Former Maryland Lt. Gov. Michael S. Steele, who also a former state chairman and is now chair of GOPAC, announced his bid on Nov. 13.  Steele's website says the party "must become a movement that seeks nothing less than transformation."  It states, "We need to earn back the trust of the American people.  We need to reclaim the future by adhering to our timeless principles.  We need to pick ourselves up and once again become champions of optimism, innovation and empowerment."  Steele outlines his vision for the party in his "Blueprint for Tomorrow." (1, 2)

Former Tennessee Republican chair Chip Saltsman actively campaigned for the position but ultimately did not file.  Saltsman, who managed Mike Huckabee's presidential campaign, put forth a detailed "Plan for Victory" which envisaged "rededicating the Republican Party, regaining the American voter’s trust, and setting the stage for a dramatic turnaround."  Saltsman's plan listed six main points (i) no despair, no recrimination, (ii) strengthen our state parties, (iii) invest in new technologies to reinvigorate party efforts, (iv) implement outreach programs to expand party base, (v) new and creative fundraising efforts, and (vi) create 'watchdog' to monitor liberal actions. (1, 2)  Saltsman's bid received unfavorable attention when he mailed a Christmas greeting to members that had a CD with Paul Shanklin parodies including "Barack the Magic Negro."

Others mentioned early on included Jim Greer, chairman of the Republican Party of Florida, former Sen. and presidential candidate Fred Thompson (TN), OMB director and former U.S. Rep. Jim Nussle (IA), Sen. John E. Sununu (NH), recently defeated in his bid for re-election, and former House Speaker Newt Gingrich.
(RNC site launched Nov. 11)
[by Mark inactive]
old site...not in the race

On Capitol Hill, in the House, the second- and third-ranking Republicans, Reps.
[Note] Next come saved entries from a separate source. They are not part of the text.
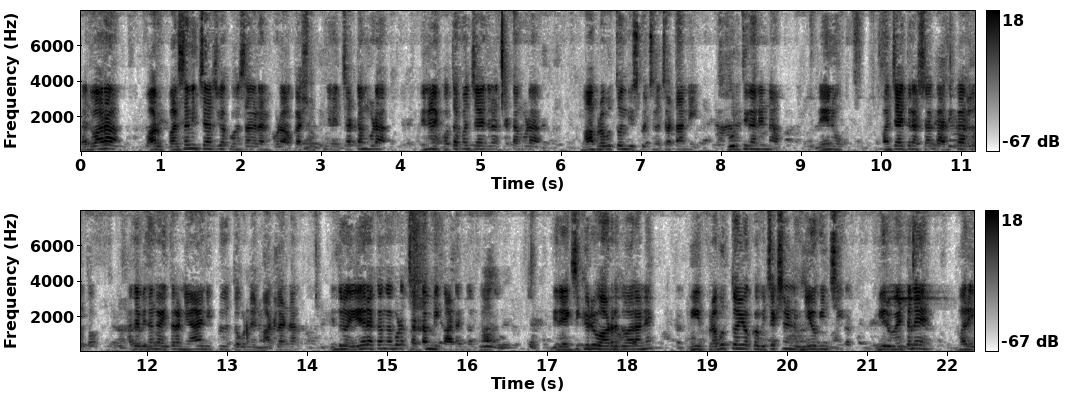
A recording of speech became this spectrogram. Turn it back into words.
తద్వారా వారు పర్సన్ ఇన్ఛార్జ్గా కొనసాగడానికి కూడా అవకాశం ఉంటుంది. నేను చట్టం కూడా నిన్న కొత్త పంచాయతీరాజ్ చట్టం కూడా మా ప్రభుత్వం తీసుకొచ్చిన చట్టాన్ని పూర్తిగా నిన్న నేను పంచాయతీరాజ్ శాఖ అధికారులతో అదే విధంగా ఇతర న్యాయ నిపుణులతో కూడా నేను మాట్లాడినాను. ఇందులో ఏ రకంగా కూడా చట్టం మీకు ఆటంకం కాదు. మీరు ఎగ్జిక్యూటివ్ ఆర్డర్ ద్వారానే మీ ప్రభుత్వం యొక్క విచక్షణను వినియోగించి మీరు వెంటనే మరి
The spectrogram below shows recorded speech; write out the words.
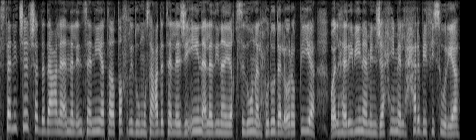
ستانيتشيف شدد على أن الإنسانية تفرض مساعدة اللاجئين الذين يقصدون الحدود الأوروبية والهاربين من جحيم الحرب في سوريا.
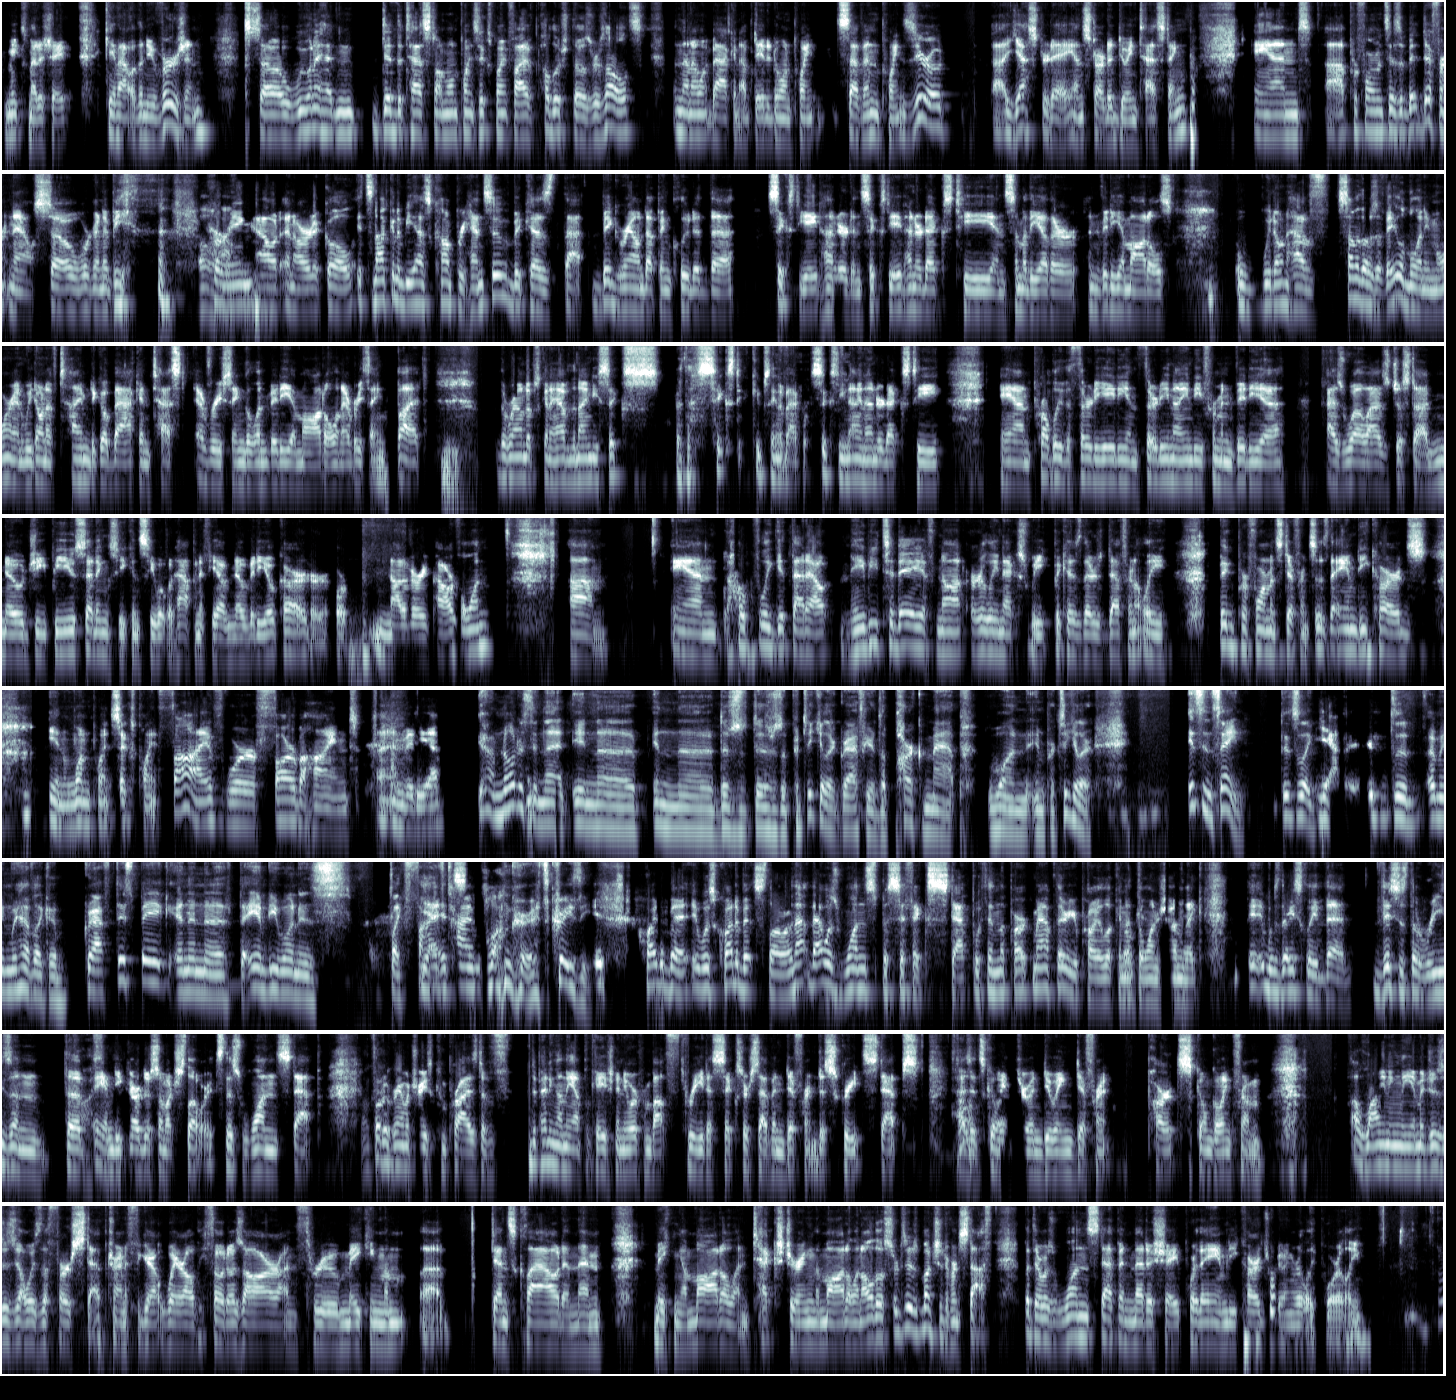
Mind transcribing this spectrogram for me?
who makes Metashape, came out with a new version. So we went ahead and did the test on 1.6.5, published those results, and then I went back and updated to 1.7.0 uh, yesterday and started doing testing. And uh, performance is a bit different now. So we're going to be Oh, wow. hurrying out an article. It's not going to be as comprehensive because that big roundup included the 6800 and 6800 XT and some of the other NVIDIA models. We don't have some of those available anymore, and we don't have time to go back and test every single NVIDIA model and everything. But the roundup's going to have the 96 or the 60, I keep saying it backwards, 6900 XT, and probably the 3080 and 3090 from NVIDIA as well as just a no GPU setting, so you can see what would happen if you have no video card or, or not a very powerful one. Um, and hopefully get that out maybe today, if not early next week, because there's definitely big performance differences. The AMD cards in 1.6.5 were far behind uh, NVIDIA. Yeah, I'm noticing that in uh in the there's there's a particular graph here, the park map one in particular. It's insane. It's like Yeah. the I mean we have like a graph this big, and then the the AMD one is like five it's- times longer. It's crazy. It's quite a bit. It was quite a bit slower. And that, that was one specific step within the park map there. You're probably looking at the one showing like it was basically the this is the reason the Awesome. AMD cards are so much slower. It's this one step. Okay. Photogrammetry is comprised of, depending on the application, anywhere from about three to six or seven different discrete steps as Oh. it's going through and doing different parts, going going from aligning the images is always the first step, trying to figure out where all the photos are, and through making them uh, dense cloud, and then making a model and texturing the model, and all those sorts. There's a bunch of different stuff, but there was one step in Metashape where the AMD cards were doing really poorly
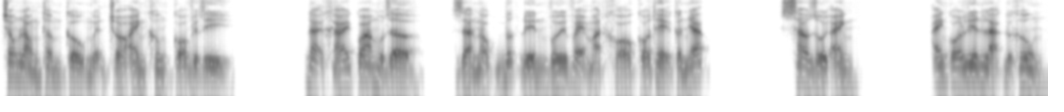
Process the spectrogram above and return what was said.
trong lòng thầm cầu nguyện cho anh không có việc gì. Đại khái qua một giờ, già ngọc bước đến với vẻ mặt khó có thể cân nhắc. Sao rồi anh? Anh có liên lạc được không?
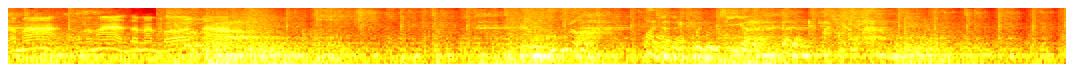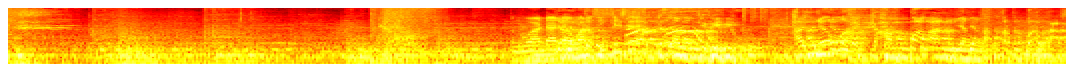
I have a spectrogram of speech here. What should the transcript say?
Sama, mama, sama botak. Tunduklah pada kebencian dan Tunggu ada ada yang tersisa dalam diriku hanyalah kehampaan yang tak terbatas.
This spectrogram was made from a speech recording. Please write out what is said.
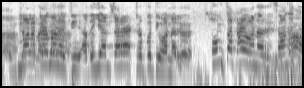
तुमच्या मला काय मुलाच्या. म्हणायची? आता यांचा राष्ट्रपती होणार आहे. तुमचा काय होणार आहे? सांगा हा.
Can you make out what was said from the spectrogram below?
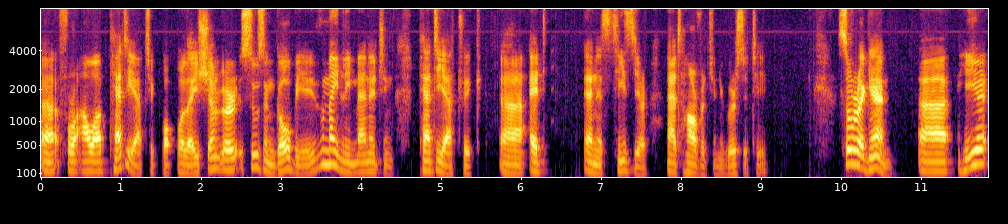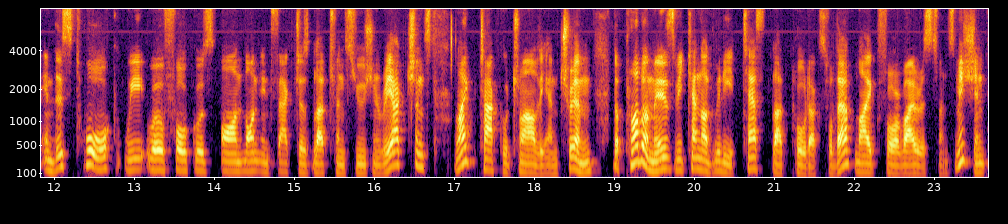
uh, for our pediatric population, where Susan Goobie is mainly managing pediatric uh, anesthesia at Harvard University. So again, uh, here in this talk, we will focus on non-infectious blood transfusion reactions like TACO, TRALI, and TRIM. The problem is we cannot really test blood products for that, like for virus transmission.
Roy Blunt (MO) and Adam Putnam (FL), announced shortly after the Nov. 4 elections that they would step down from their leadership positions.  In leadership elections on Nov. 19, Republican leader Rep. John Boehner (OH) fended of a longshot challenge from Rep. Dan Lungren (CA) >, while Reps. Eric Cantor (VA) and Mike Pence (IN) were elected to the number two and three positions.  NRCC chairman Rep. Tom Cole (OK) withdrew his bid to continue, and Rep. Pete Sessions (TX) was elected to succeed him.  Sen. John Cornyn (TX) succeeded Sen John Ensign (NV) at the NRSC, and Gov. Mark Sanford (SC) succeeded Gov. Rick Perry (TX) at the RGA.

Democrats continued under the leadership of Speaker Nancy Pelosi (CA) in the House and Majority Leader Harry Reid (NV) in the Senate, but there were a few changes.  In the House, the fourth-ranking position on the Democratic side, Caucus chairman, opened due to President-Elect Obama's selection of Rep. Rahm Emanuel (IL) as his chief of staff; Rep. John B. Larson (CT) was promoted in leadership elections on Nov. 18.  On Nov. 20 the Democratic Caucus voted to replace House Energy and Commerce Committee chairman Rep. John Dingell (MI), who had held the lead post for over two decades, with Rep. Henry Waxman (CA).  In the Senate, Sen. Harry Byrd (WV), at 90 years old, announced he would step aside as chair of the Appropriations Committee. 

At the Democratic party committees, DNC chairman Howard Dean indicated he would not seek a second term, clearing the way for President-elect Obama to install his own person.  On Jan. 8, 2009 Obama announced that Gov. Tim Kaine (VA) would take on that role.  Kaine's selection was ratified by DNC at its Winter Meeting on Jan. 21; he will serve part-time until he finishes his term in Jan. 2010.  Rep. Chris Van Hollen (MD) continues as chair of the DCCC, while Sen. Bob Menendez (NJ) took over from Sen. Charles Schumer (NY) as chair of the DSCC.

Copyright © 2008, 2009  Eric M. Appleman/Democracy in Action